The latest from Michigan Avenue editor in chief J.P. Anderson.
Pooling our resources: Hanging with cover star Duncan Keith in the restored Tank pool area at the Chicago Athletic Association during his photo shoot.
In my 15 years as a Chicago journalist, I’ve written countless stories and interviewed a gamut of inspiring figures, from passionate philanthropists and powerhouse CEOs to Hollywood icons and world-class athletes (like our current cover star, 2015 Stanley Cup playoffs MVP Duncan Keith). But no story I’ve worked on has hit as close to home as this month’s feature on the state of Alzheimer’s disease in the US.
My father was diagnosed with Alzheimer’s three years ago. He still lives at home and recognizes our immediate family, but he has little sense of time or place and exists in a perpetual state of confusion. “When are we going home?” has become a constant question, even though he’s standing in the kitchen of the house he and my mother have lived in for 45 years.

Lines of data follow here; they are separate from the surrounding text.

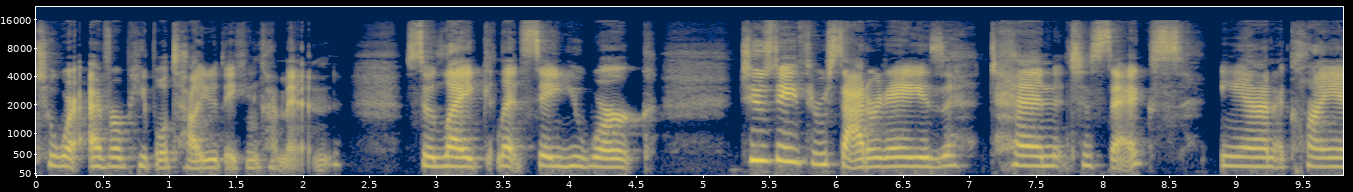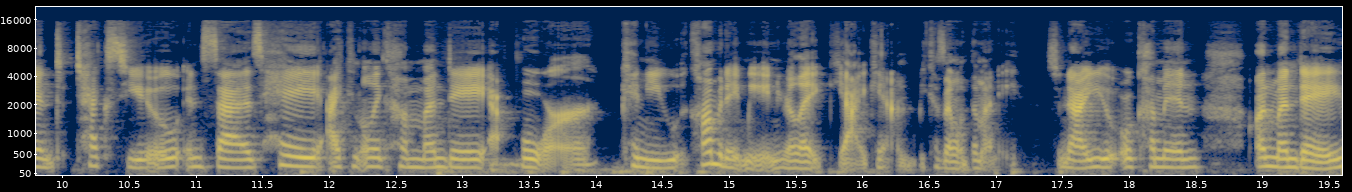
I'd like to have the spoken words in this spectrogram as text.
to wherever people tell you they can come in. So, like, let's say you work Tuesday through Saturdays, 10 to 6 and a client texts you and says, Hey, I can only come Monday at four. Can you accommodate me? And you're like, Yeah, I can because I want the money. So now you will come in on Monday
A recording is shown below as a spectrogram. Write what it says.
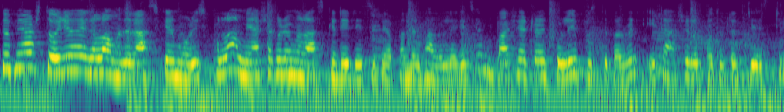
তো ভিউয়ার্স তৈরি হয়ে গেল আমাদের আজকের মরিচ খোলা। আমি আশা করি আমার আজকের এই রেসিপি আপনাদের ভালো লেগেছে। বাসায় ট্রাই করলেই বুঝতে পারবেন এটা আসলে কতটা টেস্টি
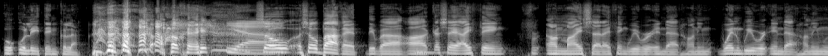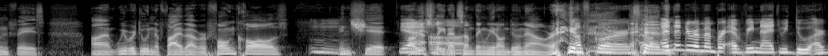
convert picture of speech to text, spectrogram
Uulitin ko lang. okay? Yeah. So so bakit, 'di ba? Uh, kasi I think for, on my side, I think we were in that honeymoon, when we were in that honeymoon phase. Um, we were doing the five-hour phone calls and shit. Mm. Yeah, Obviously, that's uh-uh. something we don't do now, right? Of course. And- and, then remember, every night we do our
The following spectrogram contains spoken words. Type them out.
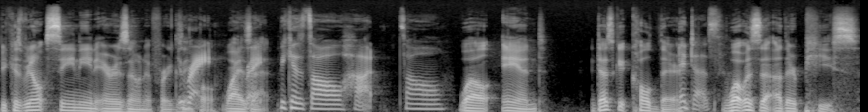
because we don't see any in Arizona, for example. Right. Why is right. that? Because it's all hot. It's all Well, and it does get cold there. It does. What was the other piece?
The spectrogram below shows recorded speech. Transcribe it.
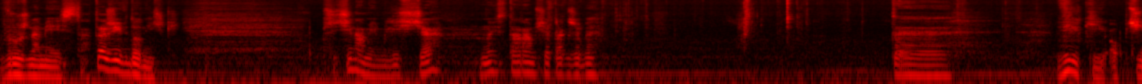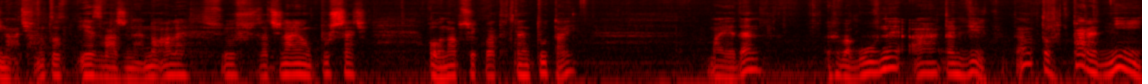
w różne miejsca, też i w doniczki. Przycinam im liście, no i staram się tak, żeby te wilki obcinać, no to jest ważne, no ale już zaczynają puszczać, o na przykład ten tutaj ma jeden, chyba główny, a ten wilk, no to parę dni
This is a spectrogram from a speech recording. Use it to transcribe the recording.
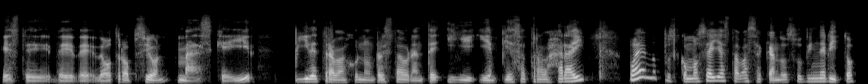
este, de, de otra opción más que ir pide trabajo en un restaurante y, empieza a trabajar ahí. Bueno, pues como sea, ella estaba sacando su dinerito,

One consolation is that my family isn’t alone—not by a long shot. Some 5.3 million Americans are suffering from the disease, and it has made caregivers of millions more. As the numbers rise, the fight against Alzheimer’s has become ever more urgent, and few have been as crucial to that fight as Princess Yasmin Aga Khan. The daughter of Hollywood legend Rita Hayworth, Princess Yasmin has spent the past three decades raising awareness (and millions of dollars) through the Rita Hayworth Galas in Chicago and New York. With National Alzheimer’s Disease Awareness Month and National Caregiver Month both falling in November, it’s the perfect time for Michigan Avenue to tell the story of her inspiring work in Chicago and beyond, and to fulfill the magazine’s mission of championing those who are doing great things for the good of others. Because although there may not be a cure for Alzheimer’s disease yet, thanks to Princess Yasmin we’re getting there. That’s good news for my family and yours, and it’s a story I’m honored to tell.